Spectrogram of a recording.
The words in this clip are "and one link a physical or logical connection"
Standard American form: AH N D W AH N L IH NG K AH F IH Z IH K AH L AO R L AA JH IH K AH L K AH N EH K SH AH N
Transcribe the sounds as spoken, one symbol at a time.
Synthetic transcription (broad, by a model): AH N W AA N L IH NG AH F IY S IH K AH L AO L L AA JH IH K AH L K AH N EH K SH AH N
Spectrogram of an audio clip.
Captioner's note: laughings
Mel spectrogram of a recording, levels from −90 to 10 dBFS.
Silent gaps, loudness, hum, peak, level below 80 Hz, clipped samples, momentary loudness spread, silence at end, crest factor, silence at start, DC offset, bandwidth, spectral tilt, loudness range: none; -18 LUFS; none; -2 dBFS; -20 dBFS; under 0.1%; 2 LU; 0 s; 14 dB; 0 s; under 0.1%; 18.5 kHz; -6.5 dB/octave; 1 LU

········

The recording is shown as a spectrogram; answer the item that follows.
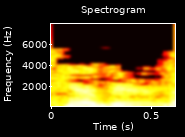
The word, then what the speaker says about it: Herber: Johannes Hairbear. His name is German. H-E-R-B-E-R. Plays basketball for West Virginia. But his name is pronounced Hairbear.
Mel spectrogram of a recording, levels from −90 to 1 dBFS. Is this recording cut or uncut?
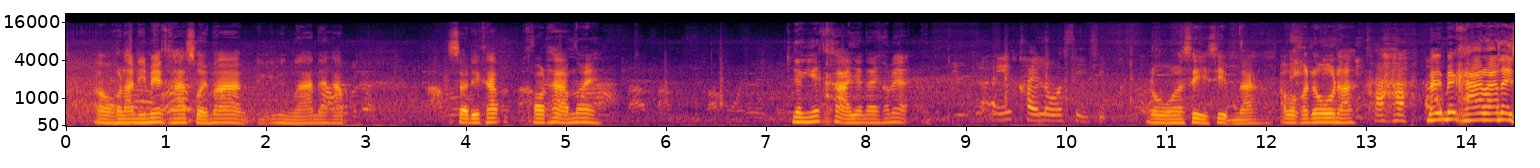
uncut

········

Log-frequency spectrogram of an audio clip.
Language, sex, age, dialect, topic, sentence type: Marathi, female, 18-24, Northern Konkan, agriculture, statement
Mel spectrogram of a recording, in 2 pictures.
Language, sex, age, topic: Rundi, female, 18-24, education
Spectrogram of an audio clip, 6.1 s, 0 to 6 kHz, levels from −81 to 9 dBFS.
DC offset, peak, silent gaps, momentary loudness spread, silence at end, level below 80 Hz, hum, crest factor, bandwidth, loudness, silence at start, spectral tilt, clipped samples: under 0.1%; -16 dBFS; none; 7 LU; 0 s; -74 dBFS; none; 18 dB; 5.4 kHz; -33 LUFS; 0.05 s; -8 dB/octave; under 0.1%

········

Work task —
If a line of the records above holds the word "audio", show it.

Written solution —
Spectrogram of an audio clip.
Log-frequency spectrogram of an audio clip.
Spectrogram of an audio clip, 6.1 s, 0 to 6 kHz, levels from −81 to 9 dBFS.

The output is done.